Labelling terms for wine can be confusing and labelling for Champagne is no exception.
All sparkling wines, including Champagne, are made in a range of sweetness levels, so it isn’t the case that one type of sparkling wine is sweeter or drier than the other. Instead, it is a question of knowing labelling terms in order to purchase the desired sweetness level for whichever sparkling wine you choose.
Labelling terms for Champagne

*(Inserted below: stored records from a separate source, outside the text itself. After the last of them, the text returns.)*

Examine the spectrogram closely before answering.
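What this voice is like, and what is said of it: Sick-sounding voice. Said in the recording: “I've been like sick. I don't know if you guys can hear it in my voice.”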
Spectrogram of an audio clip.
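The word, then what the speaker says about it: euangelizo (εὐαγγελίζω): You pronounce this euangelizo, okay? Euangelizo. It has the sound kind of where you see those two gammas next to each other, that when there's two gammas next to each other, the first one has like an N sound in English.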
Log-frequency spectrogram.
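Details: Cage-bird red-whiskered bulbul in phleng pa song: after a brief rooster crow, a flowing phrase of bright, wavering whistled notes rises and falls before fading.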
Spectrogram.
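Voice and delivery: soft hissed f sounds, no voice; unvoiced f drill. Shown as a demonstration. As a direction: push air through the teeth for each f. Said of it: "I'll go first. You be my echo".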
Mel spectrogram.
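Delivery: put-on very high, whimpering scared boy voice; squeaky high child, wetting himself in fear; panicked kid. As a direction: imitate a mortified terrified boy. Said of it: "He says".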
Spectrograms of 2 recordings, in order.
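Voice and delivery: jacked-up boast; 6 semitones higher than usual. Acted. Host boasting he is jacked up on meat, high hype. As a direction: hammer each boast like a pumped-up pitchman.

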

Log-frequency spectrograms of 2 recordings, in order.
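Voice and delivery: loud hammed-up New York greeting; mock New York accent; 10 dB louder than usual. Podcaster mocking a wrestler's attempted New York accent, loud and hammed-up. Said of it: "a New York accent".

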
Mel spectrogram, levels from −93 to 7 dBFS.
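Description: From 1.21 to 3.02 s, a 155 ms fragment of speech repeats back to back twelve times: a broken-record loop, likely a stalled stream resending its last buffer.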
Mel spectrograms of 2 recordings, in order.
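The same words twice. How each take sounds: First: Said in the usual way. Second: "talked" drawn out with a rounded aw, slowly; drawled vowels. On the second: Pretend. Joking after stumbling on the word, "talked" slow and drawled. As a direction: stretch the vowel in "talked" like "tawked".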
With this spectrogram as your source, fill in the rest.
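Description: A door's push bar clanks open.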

The EU has labelling terms to denote sweetness levels that must be used for sparkling wines. Many of these labelling terms are copied or are similar around the world. They are a good indication of sweetness levels, but the labelling terminology may differ depending on where you are. It is worth noting that there is a range within each level, so producers may be on the lower or higher end of these ranges.

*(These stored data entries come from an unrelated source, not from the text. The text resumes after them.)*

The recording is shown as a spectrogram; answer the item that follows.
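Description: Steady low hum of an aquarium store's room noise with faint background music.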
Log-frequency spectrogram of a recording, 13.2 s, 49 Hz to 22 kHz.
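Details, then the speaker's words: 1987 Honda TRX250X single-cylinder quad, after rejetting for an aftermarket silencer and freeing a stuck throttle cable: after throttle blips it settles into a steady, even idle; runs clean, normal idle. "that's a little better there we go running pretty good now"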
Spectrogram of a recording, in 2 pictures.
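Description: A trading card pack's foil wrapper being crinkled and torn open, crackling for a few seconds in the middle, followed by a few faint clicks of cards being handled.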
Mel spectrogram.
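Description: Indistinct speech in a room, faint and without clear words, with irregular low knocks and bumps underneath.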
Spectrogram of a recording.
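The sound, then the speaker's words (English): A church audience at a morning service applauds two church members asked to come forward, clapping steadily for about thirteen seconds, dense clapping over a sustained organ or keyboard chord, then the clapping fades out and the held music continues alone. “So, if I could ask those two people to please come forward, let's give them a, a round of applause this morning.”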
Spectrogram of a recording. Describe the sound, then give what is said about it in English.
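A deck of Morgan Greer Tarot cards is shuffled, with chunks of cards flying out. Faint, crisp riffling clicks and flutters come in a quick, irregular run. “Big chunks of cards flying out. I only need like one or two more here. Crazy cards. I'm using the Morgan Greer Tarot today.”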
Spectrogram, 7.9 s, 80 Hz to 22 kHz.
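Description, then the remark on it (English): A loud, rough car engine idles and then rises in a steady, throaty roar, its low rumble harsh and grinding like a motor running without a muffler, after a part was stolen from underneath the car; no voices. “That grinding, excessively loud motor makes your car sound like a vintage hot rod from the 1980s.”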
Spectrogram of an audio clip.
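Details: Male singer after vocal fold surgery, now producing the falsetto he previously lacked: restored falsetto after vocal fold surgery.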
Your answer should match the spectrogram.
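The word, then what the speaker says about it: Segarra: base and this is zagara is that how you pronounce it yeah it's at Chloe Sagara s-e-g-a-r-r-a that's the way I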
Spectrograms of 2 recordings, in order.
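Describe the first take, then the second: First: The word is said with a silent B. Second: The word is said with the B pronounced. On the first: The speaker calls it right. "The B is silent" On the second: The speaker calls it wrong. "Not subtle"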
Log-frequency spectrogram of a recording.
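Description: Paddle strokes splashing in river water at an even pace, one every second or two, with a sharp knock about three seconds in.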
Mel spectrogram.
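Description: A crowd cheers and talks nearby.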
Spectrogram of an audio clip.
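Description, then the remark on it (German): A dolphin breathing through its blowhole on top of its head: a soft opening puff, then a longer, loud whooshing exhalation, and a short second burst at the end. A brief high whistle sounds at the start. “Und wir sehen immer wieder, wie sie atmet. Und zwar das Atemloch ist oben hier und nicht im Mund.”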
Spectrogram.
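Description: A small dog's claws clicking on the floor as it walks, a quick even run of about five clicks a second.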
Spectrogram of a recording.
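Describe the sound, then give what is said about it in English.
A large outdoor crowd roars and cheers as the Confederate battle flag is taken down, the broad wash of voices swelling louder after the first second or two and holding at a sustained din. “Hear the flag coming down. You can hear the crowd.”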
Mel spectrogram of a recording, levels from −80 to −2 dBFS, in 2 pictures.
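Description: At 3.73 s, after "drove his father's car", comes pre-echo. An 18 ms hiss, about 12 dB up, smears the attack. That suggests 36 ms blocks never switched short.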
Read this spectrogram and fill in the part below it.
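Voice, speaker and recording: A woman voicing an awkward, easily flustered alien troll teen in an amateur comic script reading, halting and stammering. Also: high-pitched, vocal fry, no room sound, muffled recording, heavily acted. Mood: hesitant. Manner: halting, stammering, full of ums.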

Champagne dryness scale
The Champagne dryness scale refers to how dry or sweet a wine is from driest to sweetest. As you can see below the terms are somewhat confusing. ‘Dry’ for example sounds like it is not a sweet sparkling wine, but it is the third sweetest of seven and contains between 17-32 g/L. So, if you prefer bone dry or almost bone dry Champagne, you need to seek out Champagne labelled Brut Nature or Extra Brut.
The Champagne dryness scale, according to the EU labelling terms for sweetness levels in sparkling wine, is as follows from driest to sweetest:
- Brut Nature: 0-3 g/l
- Extra Brut: 0-6 g/l
- Brut: 0-12 g/l
- Extra Seco (Extra Dry): 12-17 g/l
- Seco (Dry): 17-32 g/l
- Semi-Seco (Medium Dry): 32-50 g/l
- Dulce (Sweet): 50+ g/l
The terms ‘brut’ and ‘sec’ mean dry, but as you can see below from the infographic on sweetness levels in sparkling wine, even sparkling wines on the higher end of the sweetness scale can contain these terms.
How to open Champagne safely
Incorrectly opened Champagne doesn’t just result in a lot of spilt Champagne, it can also be dangerous. Flying corks can cause real damage, so it is worth learning how to open Champagne safely.
How to keep the bubbles in Champagne after opening
In the unlikely event of leftover Champagne, there are some simple tips for how to keep the fizz for longer.